Jody Cundy has challenged his fellow Great Britain Paralympic stars to carry the momentum from their Rio heroics towards Tokyo 2020 and beyond.
ParalympicsGB, fielding 264 athletes in 19 of the 22 sports, finished second in the medal table to China, winning 64 gold medals and 147 in all over 11 days of competition.
There were 119 British medallists, 44 of them multi-medallists. Five British females - cyclist Dame Sarah Storey, swimmer Bethany Firth, wheelchair racer Hannah Cockroft and equestrian riders Sophie Christiansen and Natasha Baker - won three gold medals.
Cundy won two gold medals on the cycling track in his sixth Games, four years on from ignominy in London when he exploded into a fit of rage at officials for denying him a restart in his favourite one-kilometre time-trial discipline.
That was a seminal moment for Paralympic sport as the watching public realised Paralympians were elite, success-hungry sports stars first and foremost.
The 37-year-old from Wisbech won his first gold medal as a swimmer in Atlanta in 1996 and has competed in three Games in the pool and three on the bike, so he is ideally placed to appraise Britain.
And Cundy, now a seven-time Paralympic champion, believes ParalympicsGB can build on the phenomenal success of Rio 2016.
“I don’t know whether or not a medal haul like this is ever going to be possible again,” said Cundy.
“But then we didn’t think a medal haul like Beijing (in 2008) was going to be possible, like London (2012).
“Each time we think it’s not possible, we come back and do bigger and better things.
“It’s very hard to improve on what we’ve done - you look at the amount of medals we’ve won and it’s staggering numbers - it’s just about continuing that momentum.
“The rest of the world will learn how to do it all. But while we know how to do it and we keep staying ahead of everybody, we can still stay world leaders.
“And yes sports will get stronger, depths of field are getting stronger.
“But we obviously know what we’re doing at the top so we’ve just got to keep continuing that through.”
Britain’s Paralympic professionalism was behind the results, Cundy believes, and the system allows the athletes to do their best. This time they delivered, to a man, woman and horse.
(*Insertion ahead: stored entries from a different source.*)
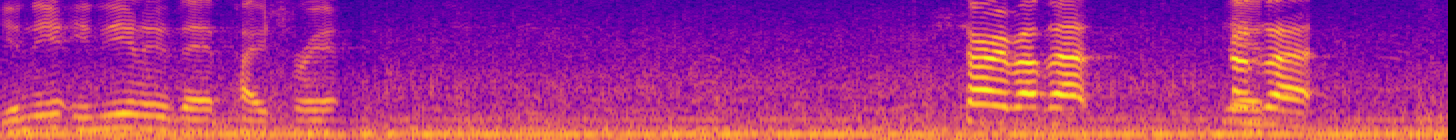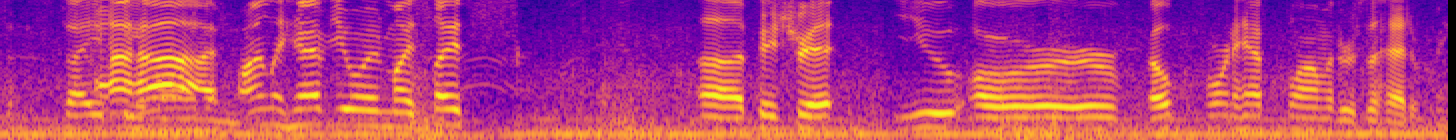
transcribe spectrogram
you're, ne- you're nearly there, Patriot. Sorry about that. How's Yes. that? St- stay Aha, I behind. him. finally have you in my sights, uh, Patriot. You are about four and a half kilometers ahead of me.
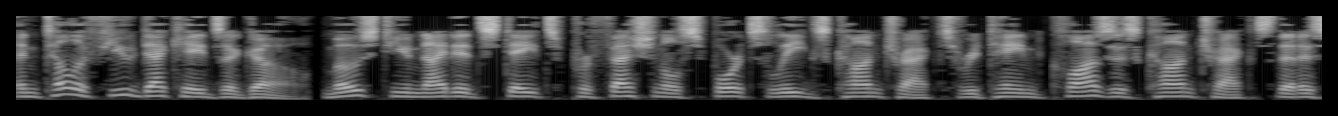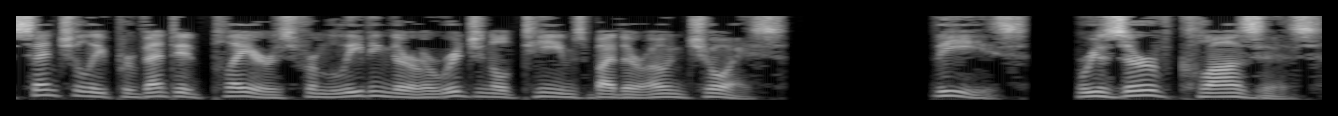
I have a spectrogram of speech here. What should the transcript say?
Until a few decades ago, most United States professional sports leagues contracts retained clauses contracts that essentially prevented players from leaving their original teams by their own choice. These reserve clauses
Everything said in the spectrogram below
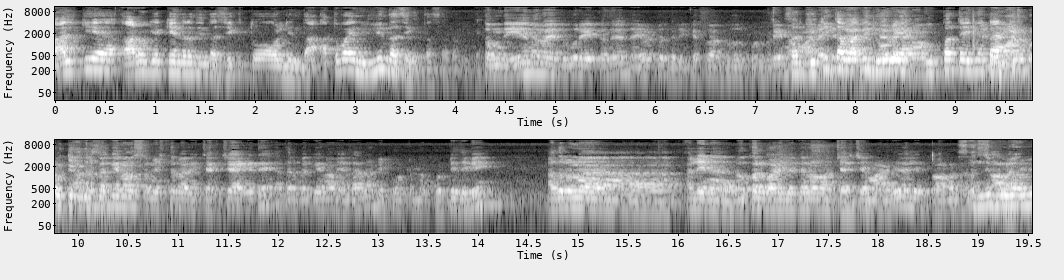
ಬಾಲ್ಕಿ ಆರೋಗ್ಯ ಕೇಂದ್ರದಿಂದ ಸಿಗುತ್ತೋ ಅಲ್ಲಿಂದ ಅಥವಾ ಏನು ಇಲ್ಲಿಂದ ಸಿಗುತ್ತಾ ಸರ್ ಅವರಿಗೆ? ತಮ್ದು ಏನಾರ ದೂರ ಐತಂದ್ರೆ ದಯವಿಟ್ಟು ಲಿಖಿತವಾಗಿ ದೂರ ಕೊಡ್ಬಿಡಿ. ಸರ್ ಲಿಖಿತವಾಗಿ ದೂರ ಇಪ್ಪತ್ತೈದನೇ ತಾರೀಕು ಅದ್ರ ಬಗ್ಗೆ ನಾವು ಸಮಿಷ್ಟವಾಗಿ ಚರ್ಚೆ ಆಗಿದೆ. ಅದರ ಬಗ್ಗೆ ನಾವು ಎಲ್ಲಾನು ರಿಪೋರ್ಟ್ ಅನ್ನು ಕೊಟ್ಟಿದ್ದೀವಿ. ಅದನ್ನ ಅಲ್ಲಿನ ಲೋಕಲ್ ಬಾಡಿ ಜೊತೆ ನಾವು ಚರ್ಚೆ ಮಾಡಿದ್ವಿ ಅಲ್ಲಿ ಪ್ರಾಬ್ಲಮ್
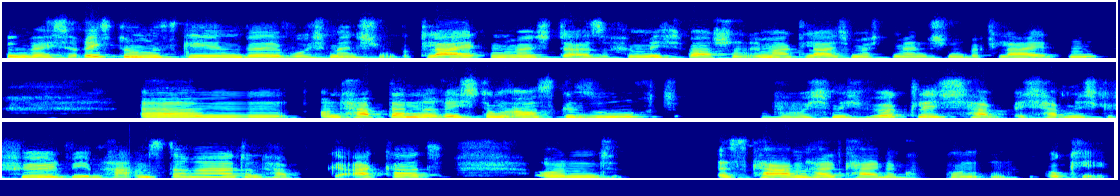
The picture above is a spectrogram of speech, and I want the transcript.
in welche Richtung es gehen will, wo ich Menschen begleiten möchte. Also für mich war schon immer klar, ich möchte Menschen begleiten. Ähm, und habe dann eine Richtung ausgesucht, wo ich mich wirklich, hab, ich habe mich gefühlt wie im Hamsterrad und habe geackert und es kamen halt keine Kunden. Okay,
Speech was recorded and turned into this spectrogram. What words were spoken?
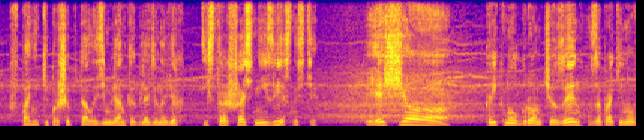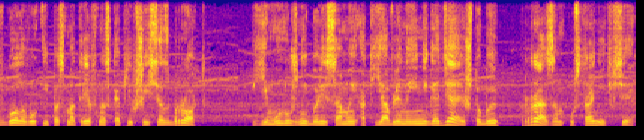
— в панике прошептала землянка, глядя наверх и страшась неизвестности — «Еще!» — крикнул громче Зейн, запрокинув голову и посмотрев на скопившийся сброд. Ему нужны были самые отъявленные негодяи, чтобы разом устранить всех.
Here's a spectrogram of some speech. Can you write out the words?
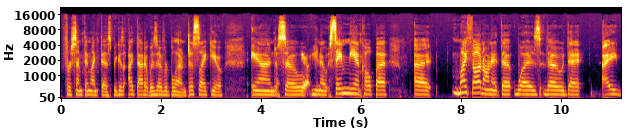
for something like this because I thought it was overblown, just like you. And so, yeah. you know, same mea culpa. Uh, my thought on it that was though that I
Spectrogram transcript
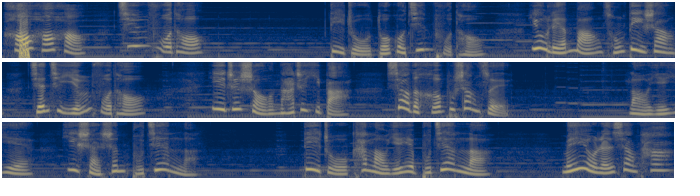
好，好，好，金斧头。地主夺过金斧头，又连忙从地上捡起银斧头，一只手拿着一把，笑得合不上嘴。老爷爷一闪身不见了。地主看老爷爷不见了，没有人向他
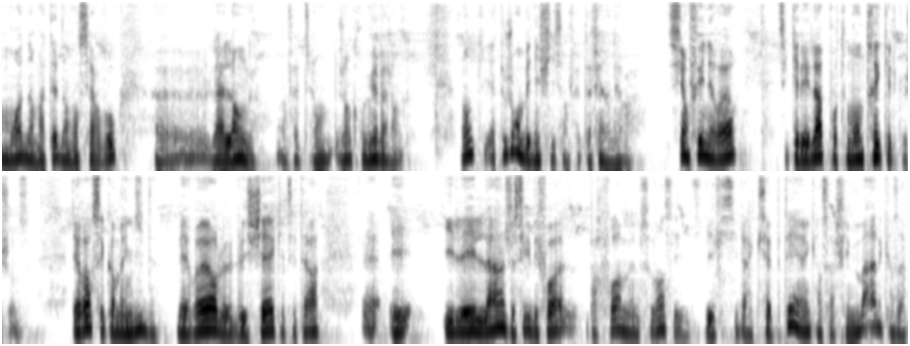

With talent identification programmes, more athletes, across more sports and classifications, could be found. That could enhance Britain’s medal count.
China, with a vast disabled population of 83 million, has competitors in most categories, which part explains the extraordinary haul of 239 medals, 107 of them gold, from the Games’ 528 events.
Britain’s medal haul was their third highest in the history of the Paralympic Games, which formally began in 1960 in Rome, having had origins at Stoke Mandeville in Buckinghamshire.
Britain won gold medals in 11 different sports - archery, athletics, boccia, cycling, canoeing, equestrian, rowing, swimming, table tennis, triathlon and wheelchair tennis - and that equalled the record held by China from the 2008 Games in Beijing.
And in total they won medals in 15 sports - powerlifting, sailing, wheelchair basketball and wheelchair fencing the additional four - to match the record the United States set in Athens in 2004.
Cundy added: “The amount of medals we’ve won has been truly staggering and to be part of the team I’m immensely proud.
“You kept turning on the TV in the athletes village to see athletics winning, swimming winning, archery winning. They were all chipping in at some point.
“The performances have been outstanding. People can say about Russia not being there or whatever, but there’s a lot of performances where even if Russia would have been there, we’d still have had a massive amount of gold medals.
“To be part of that and to do it post-London - a home Games - it just shows that that momentum we built in London and the education for the whole Paralympic movement has really moved forwards.
“Hopefully now people see Paralympic sport in an even better light and now we’re back we can start building to Tokyo, educate even more people and look to even more success up to that and onwards.”